"So [Defendants'] argument, if right, would involve a breach of TRIPS. It would involve breach of the EU Treaty too. Consider a 1969 performance. If in the UK or any Member State of the EEC as it was at the time of the performance (the original six), there would be protection. But there would be none for performances in subsequently acceding states (e.g. Sweden or Ireland). This would infringe Art. 12EC which forbids discrimination on the grounds of nationality. The same argument applies, mutatis mutandis, in relation to the nationality of a qualifying performer." [56-62]
"Accordingly I think the 'qualifying country' point fails too."  The other two members of the Court agree. Since both the U.S. and Sweden had become 'qualifying countries' for the purpose of the 1988 CDPA by the time the infringement took place, it was irrelevant whether or not they were qualifying countries at the time of the live performances. Since the Court also agrees that Defendants were not entitled to summary judgment in this case, it dismisses their appeal.
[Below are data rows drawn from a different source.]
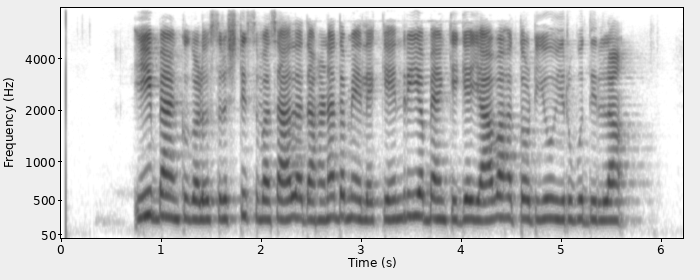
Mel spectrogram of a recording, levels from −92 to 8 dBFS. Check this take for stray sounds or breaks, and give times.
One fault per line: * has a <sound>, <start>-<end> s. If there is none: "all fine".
all fine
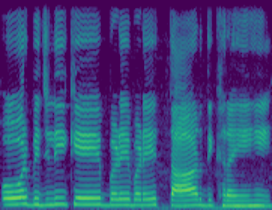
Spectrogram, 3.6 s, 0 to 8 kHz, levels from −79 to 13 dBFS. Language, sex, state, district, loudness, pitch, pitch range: Hindi, female, Madhya Pradesh, Bhopal, -13 LUFS, 220 Hz, 200-235 Hz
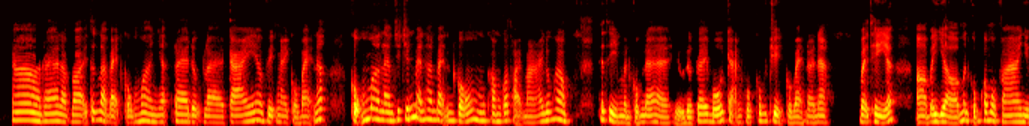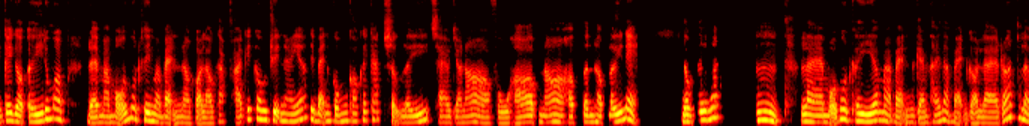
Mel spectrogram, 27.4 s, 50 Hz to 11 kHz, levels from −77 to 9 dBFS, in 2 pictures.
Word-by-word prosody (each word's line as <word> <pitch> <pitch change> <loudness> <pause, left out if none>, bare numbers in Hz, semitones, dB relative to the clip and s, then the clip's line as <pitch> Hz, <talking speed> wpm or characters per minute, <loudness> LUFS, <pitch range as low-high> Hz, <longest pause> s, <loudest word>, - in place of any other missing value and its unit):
À, 220 -1 +2
ra 190 +1 +1
là 180 -2 +1
vậy, 175 -1 -1
tức 220 -1 -3
là 215 - +2
bạn 165 -3 -1
cũng, 175 +5 -3
ờ, 205 -2 +1
nhận 175 -1 -3
ra 185 -2 +1
được 175 -1 -3
là 160 -2 -3
cái 175 +5 -1
việc 170 -4 -1
này 165 -2 -5
của 150 -1 -5
bạn 160 +4 -5
á 245 +3 +1 0.3
cũng, 235 +4 +6
ơ, 250 -2 +2
làm 210 -2 +1
cho 230 - -2
chính 255 +3 +4
bản 235 -6 +2
thân 235 -1 0
bạn 210 -2 -1
cũng 205 +3 +1
không 190 -2 -1
có 205 - 0
thoải 210 - -5
mái, 155 +3 -5
đúng 215 +3 +1
hông? 235 -4 +1 0.5
Thế 225 - +3
thì 205 -5 +6
mình 160 -2 -1
cũng 145 +3 -2
đã 165 -3 0
hiểu 145 - -2
được 150 0 0
cái 190 0 +3
bối 180 +3 +4
cảnh 160 - -4
của 160 - -2
câu 190 +4 -3
chuyện - - +3
của 150 - -3
bạn 155 -1 -2
rồi 160 -2 -3
nè. 165 0 -2 0.4
Vậy 175 -3 +2
thì 165 -3 +3
á, 205 - +3 0.3
ờ, 165 0 0
bây 180 +2 +4
giờ 175 -5 +5
á 150 - -1
mình 210 +1 0
cũng 200 - -2
có 210 - +1
một 200 -2 +1
vài 175 0 0
những 165 -2 0
cái 205 +3 +4
gợi 185 -4 +3
ý, 180 +2 +4
đúng 245 +1 +3
hông? 245 -3 0 0.3
Để 150 0 +2
mà 155 0 -3
mỗi 165 +6 +1
một 255 -2 -1
khi 210 -3 +6
mà 185 -5 +1
bạn, 150 0 -2 0.2
gọi - - -1
là, 140 0 -4
gặp 175 0 -9
phải 150 +1 -4
cái 245 - -1
câu 240 -2 +3
chuyện 215 -1 +4
này 190 0 -1
á 245 +5 -1
thì 240 - +3
bạn 195 -1 -1
cũng 190 +2 -1
có 195 -2 -5
cái 220 +2 -5
cách 220 0 -8
xử - - -4
lý 165 +8 0
sao 155 -7 -7
cho 150 0 -7
nó 155 -2 -4
phù 145 0 -3
hợp, 155 +3 -1
nó 175 +1 -1
hợp 155 -1 -2
tình 170 0 -1
hợp 165 -2 -2
lý 180 +4 +5
nè. 245 -1 +2 0.6
Đầu 180 -1 +4
tiên 225 +1 +5
á, 275 - +2 0.5
ừm, 215 -3 +5 0.3
là 175 -2 +2
mỗi 170 - +2
một 250 -1 +5
khi 190 -2 +6
á 210 +2 +5
mà 205 -4 0
bạn 155 0 -4
cảm 150 +1 -3
thấy 175 +2 -4
là 225 - -1
bạn, 185 - -6
gọi - - -3
là, 145 -1 -2
rất 240 - 0
là 235 -6 +1
180 Hz, 270 wpm, -21 LUFS, 160-210 Hz, 0.6 s, cũng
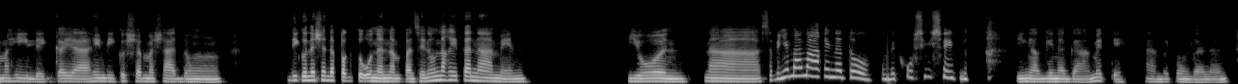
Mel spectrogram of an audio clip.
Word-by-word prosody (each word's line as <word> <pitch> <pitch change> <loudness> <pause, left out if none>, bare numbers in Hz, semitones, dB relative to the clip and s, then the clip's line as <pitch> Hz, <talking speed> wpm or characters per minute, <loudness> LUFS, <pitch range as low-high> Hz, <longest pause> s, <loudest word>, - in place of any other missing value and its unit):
mahilig 140 -3 -2
kaya 135 -2 0
hindi 145 0 0
ko 155 - -4
siya 145 0 -2
masyadong 130 -2 0 0.7
'di 190 +2 0
ko - - +5
na - - +7
siya 200 -1 +3
napagtuunan 155 -4 +3
ng 140 0 +2
pansin 135 +3 0
no'ng 185 - +4
nakita 200 -1 +1
namin, 140 -5 +1 1.0
'yon, 140 -1 +3 0.2
na 145 -1 +2 0.5
sabi 235 - -1
niya, 355 - -1
"Mama 395 -1 +3
akin 350 -2 -1
na - - -6
'to," 275 -8 -1
sabi 240 +1 -2
ko, - - -10
"O, - - -9
sige 360 -2 -9
sayo 330 -4 -2
na. 255 - -1 0.5
'Di 135 - +2
nga 130 - +2
ginagamit, 130 +2 +1
eh," 110 +1 -8 0.2
sabi 125 -1 -4
kong 125 -1 -1
gano'n. 120 0 -3
140 Hz, 180 wpm, -23 LUFS, 130-190 Hz, 1.0 s, na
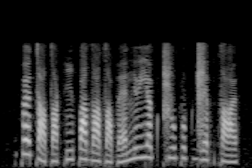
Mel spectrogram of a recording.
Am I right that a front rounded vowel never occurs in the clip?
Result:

Citation: Experience Hendrix LLC v. Purple Haze Records Ltd.,  E.W.C.A. Civ. 501; 2007 WL 1484095 (CA (Civ. Div.) May 24).
|Printer friendly Cite/link Email Feedback|
|Publication:||International Law Update|
|Date:||Jul 1, 2007|
|Previous Article:||Tenth Circuit rules that it cannot order child to be returned to U.S. under Hague Convention on Child Abduction (1) where Respondent took child from...|
|Next Article:||In proceeding to enforce French judgment awarding 3 million Francs as "reserve," California Appellate Court holds that the award was final and...|